The foreign policy of any country is not a static phenomenon and this is certainly true of a huge and complex country like India, getting ready to emerge as a major global player in the 21st century. Jawahar Lal Nehru-India's first Prime Minister-provided the ideological framework from which continuities and changes in foreign policies can be dissected and inferences drawn on the ideological or pragmatic shifts.
India has showcased itself not only as a matured democratic polity, but also as an equally matured economy. It has stood tall and robust as a mammoth, amidst the domineering global financial meltdown and an equally contagious disease-authoritarianism-in the neighboring developing world. There is an intense support to Nehru's passionate implementation of ethics and morality in India's policy-making. Whatever be the nature of engagement with Nehru's legacy in policy-making, that distinct 'Nehruvian' flavor to India's foreign policy is retained.
Despite compelling circumstances like the Iraq war, the war in Afghanistan, and India's nuclear deal, India has strived to maintain her non-aligned stance. Similarly, conflicts in the territories of immediate neighbors have called for a much more serious and responsible role to be played by India.

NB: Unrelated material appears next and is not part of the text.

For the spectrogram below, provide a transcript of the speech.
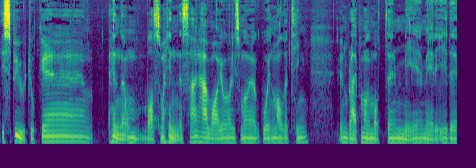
de, spurte jo ikke henne om hva som var hennes her. Her var jo liksom å gå gjennom alle ting. Hun blei på mange måter mer, mer i det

Under such circumstances, an intermix of a hesitant shift from the Nehruvian legacy, as well as an attempt to utilize it as a marker of India's distinct foreign policy making remains a reality.
This book provides deep insights into the various dimensions of India's foreign policy, focusing on recent developments. The perspectives underscore the importance of regional co-operation-especially among South Asian countries-and engage insightfully with the debate over the Nehruvian legacy.